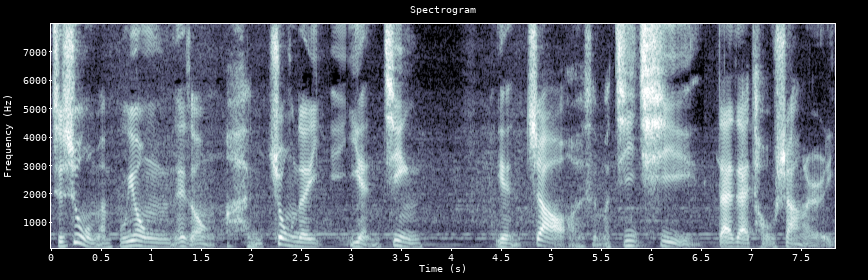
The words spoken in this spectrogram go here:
只是我们不用那种很重的眼镜、眼罩、什么机器戴在头上而已。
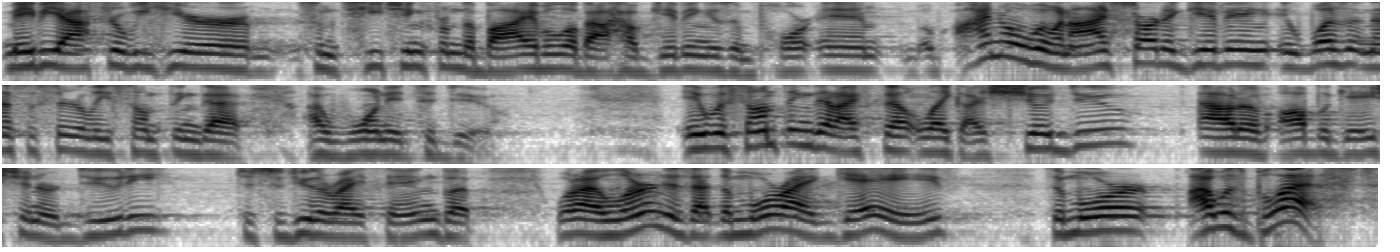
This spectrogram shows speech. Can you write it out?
maybe after we hear some teaching from the Bible about how giving is important. I know when I started giving, it wasn't necessarily something that I wanted to do. It was something that I felt like I should do out of obligation or duty, just to do the right thing. But what I learned is that the more I gave, the more I was blessed.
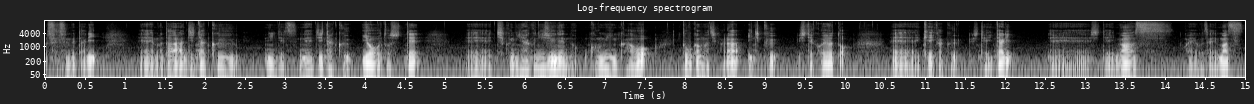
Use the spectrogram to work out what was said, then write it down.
進めたり、えー、また自宅にですね自宅用として、えー、築220年の古民家を十日町から移築してこようと、えー、計画していたり、えー、しています。おはようございます。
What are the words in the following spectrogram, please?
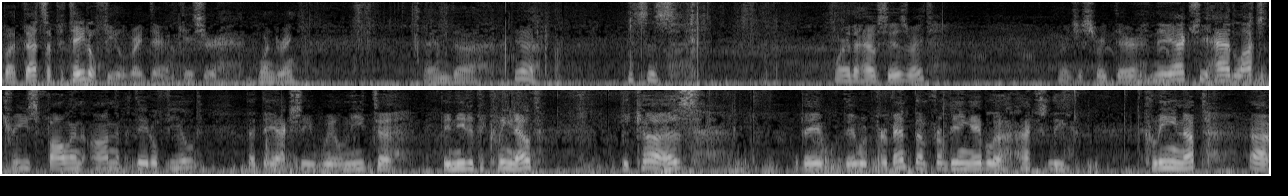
But that's a potato field right there, in case you're wondering. And uh, yeah, this is where the house is, right? We're just right there. And they actually had lots of trees fallen on the potato field that they actually will need to they needed to clean out because they they would prevent them from being able to actually clean up uh,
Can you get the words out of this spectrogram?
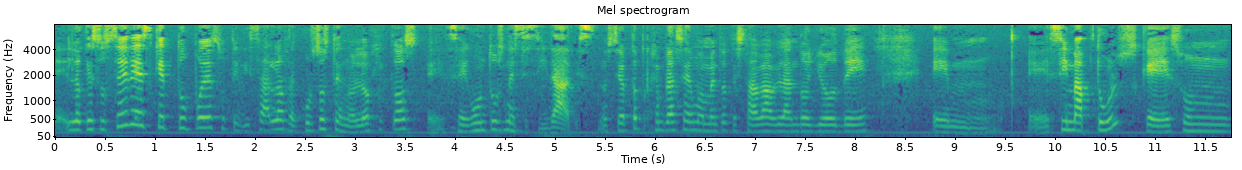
eh, lo que sucede es que tú puedes utilizar los recursos tecnológicos eh, según tus necesidades, ¿no es cierto? Por ejemplo, hace un momento te estaba hablando yo de eh, Tools, que es un,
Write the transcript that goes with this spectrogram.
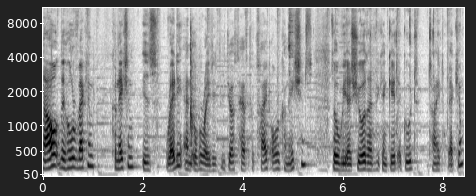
Now the whole vacuum connection is ready and operated. We just have to tight all connections so we are sure that we can get a good tight vacuum.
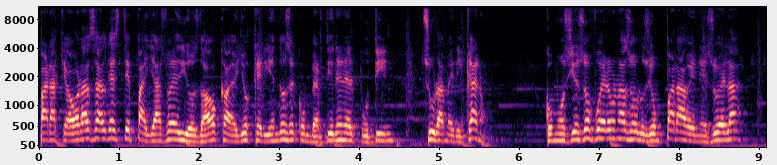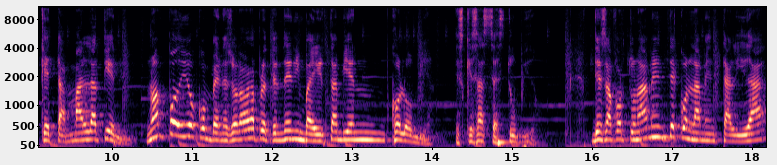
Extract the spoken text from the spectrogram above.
Para que ahora salga este payaso de Diosdado Cabello queriéndose convertir en el Putin suramericano. Como si eso fuera una solución para Venezuela que tan mal la tienen. No han podido con Venezuela, ahora pretenden invadir también Colombia. Es que es hasta estúpido. Desafortunadamente con la mentalidad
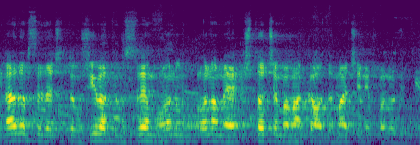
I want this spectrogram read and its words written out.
i nadam se da ćete uživati u svemu onome što ćemo vam kao domaćini ponuditi.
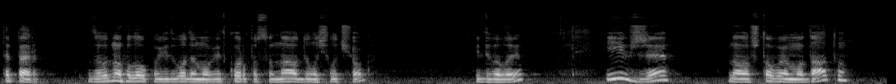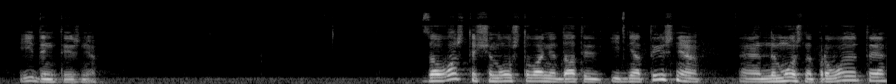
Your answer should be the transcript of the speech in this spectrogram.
Тепер за одну головку відводимо від корпусу на один щелчок, відвели, і вже налаштовуємо дату і день тижня. Зауважте, що налаштування дати і дня тижня е, не можна проводити е,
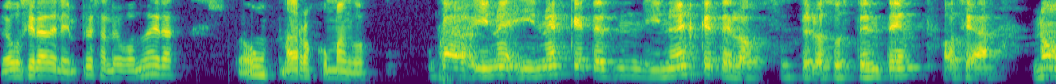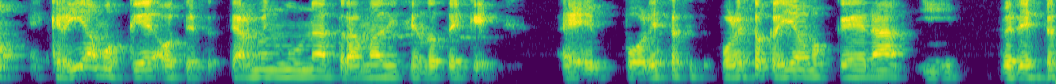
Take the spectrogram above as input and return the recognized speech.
luego si era de la empresa, luego no era, un arroz con mango. Claro, y no, y no es que te, y no es que te los, te los sustenten, o sea, no, creíamos que, o te, te armen una trama diciéndote que eh, por estas, por esto creíamos que era y de este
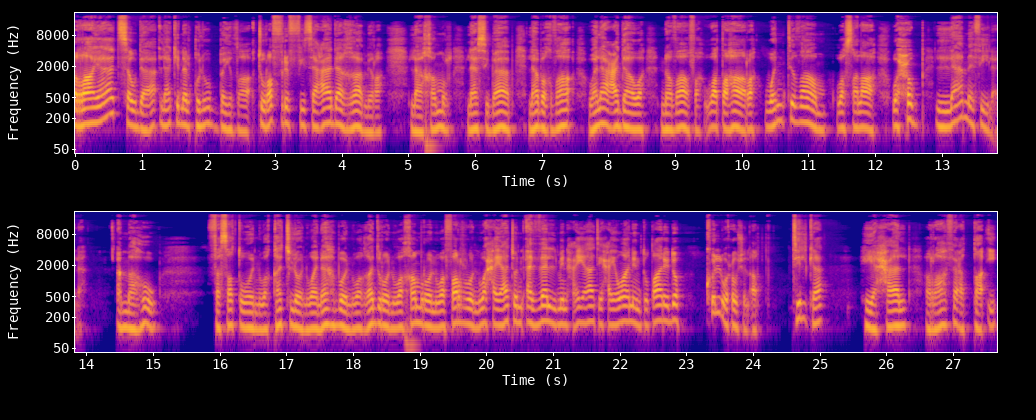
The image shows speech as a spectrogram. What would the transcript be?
رايات سوداء لكن القلوب بيضاء. ترفرف في سعادة غامرة. لا خمر لا سباب لا بغضاء ولا عداوة. نظافة وطهارة وانتظام وصلاة وحب لا مثيل له. أما هو فسطو وقتل ونهب وغدر وخمر وفر وحياة أذل من حياة حيوان تطارده كل وحوش الأرض. تلك هي حال رافع الطائي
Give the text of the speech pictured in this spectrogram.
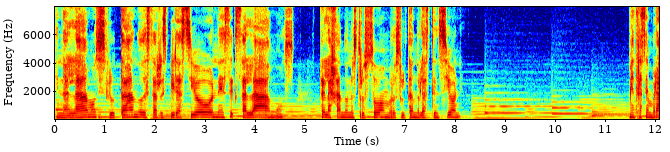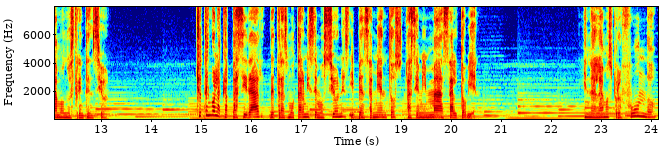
Inhalamos disfrutando de estas respiraciones, exhalamos, relajando nuestros hombros, soltando las tensiones. mientras sembramos nuestra intención. Yo tengo la capacidad de transmutar mis emociones y pensamientos hacia mi más alto bien. Inhalamos profundo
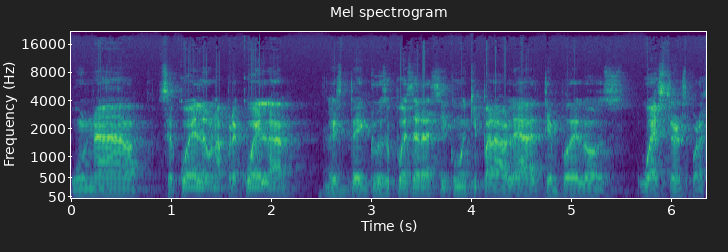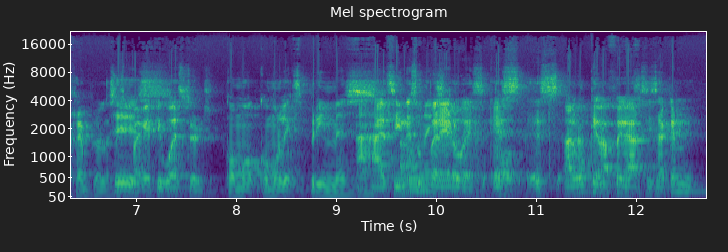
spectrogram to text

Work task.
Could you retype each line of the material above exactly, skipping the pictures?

Solution below.
The words spoken in this spectrogram go here:
只是我们不用那种很重的眼镜、眼罩、什么机器戴在头上而已。
This spectrogram shows speech. Can you write it out?
maybe after we hear some teaching from the Bible about how giving is important. I know when I started giving, it wasn't necessarily something that I wanted to do. It was something that I felt like I should do out of obligation or duty, just to do the right thing. But what I learned is that the more I gave, the more I was blessed.
Use the spectrogram to work out what was said, then write it down.
進めたり、えー、また自宅にですね自宅用として、えー、築220年の古民家を十日町から移築してこようと、えー、計画していたり、えー、しています。おはようございます。
What are the words in the following spectrogram, please?
But that's a potato field right there, in case you're wondering. And uh, yeah, this is where the house is, right? We're just right there. And they actually had lots of trees fallen on the potato field that they actually will need to they needed to clean out because they they would prevent them from being able to actually clean up uh,
Can you get the words out of this spectrogram?
eh, lo que sucede es que tú puedes utilizar los recursos tecnológicos eh, según tus necesidades, ¿no es cierto? Por ejemplo, hace un momento te estaba hablando yo de eh, Tools, que es un,
Write the transcript that goes with this spectrogram.
Now the whole vacuum connection is ready and operated. We just have to tight all connections so we are sure that we can get a good tight vacuum.
Extract the spoken text from the spectrogram above.
Para que ahora salga este payaso de Diosdado Cabello queriéndose convertir en el Putin suramericano. Como si eso fuera una solución para Venezuela que tan mal la tienen. No han podido con Venezuela, ahora pretenden invadir también Colombia. Es que es hasta estúpido. Desafortunadamente con la mentalidad
I want this spectrogram read and its words written out.
i nadam se da ćete uživati u svemu onome što ćemo vam kao domaćini ponuditi.
Your answer should be the transcript of the speech in this spectrogram.
Тепер за одну головку відводимо від корпусу на один щелчок, відвели, і вже налаштовуємо дату і день тижня. Зауважте, що налаштування дати і дня тижня е, не можна проводити е,
Take the spectrogram above as input and return the recognized speech.
luego si era de la empresa, luego no era, un arroz con mango. Claro, y no, y no es que te, y no es que te los, te los sustenten, o sea, no, creíamos que, o te, te armen una trama diciéndote que eh, por estas, por esto creíamos que era y de este
The image shows speech as a spectrogram. What would the transcript be?
رايات سوداء لكن القلوب بيضاء. ترفرف في سعادة غامرة. لا خمر لا سباب لا بغضاء ولا عداوة. نظافة وطهارة وانتظام وصلاة وحب لا مثيل له. أما هو فسطو وقتل ونهب وغدر وخمر وفر وحياة أذل من حياة حيوان تطارده كل وحوش الأرض. تلك هي حال رافع الطائي
Give the text of the speech pictured in this spectrogram.
Inhalamos disfrutando de estas respiraciones, exhalamos, relajando nuestros hombros, soltando las tensiones. mientras sembramos nuestra intención. Yo tengo la capacidad de transmutar mis emociones y pensamientos hacia mi más alto bien. Inhalamos profundo
spectrogram to text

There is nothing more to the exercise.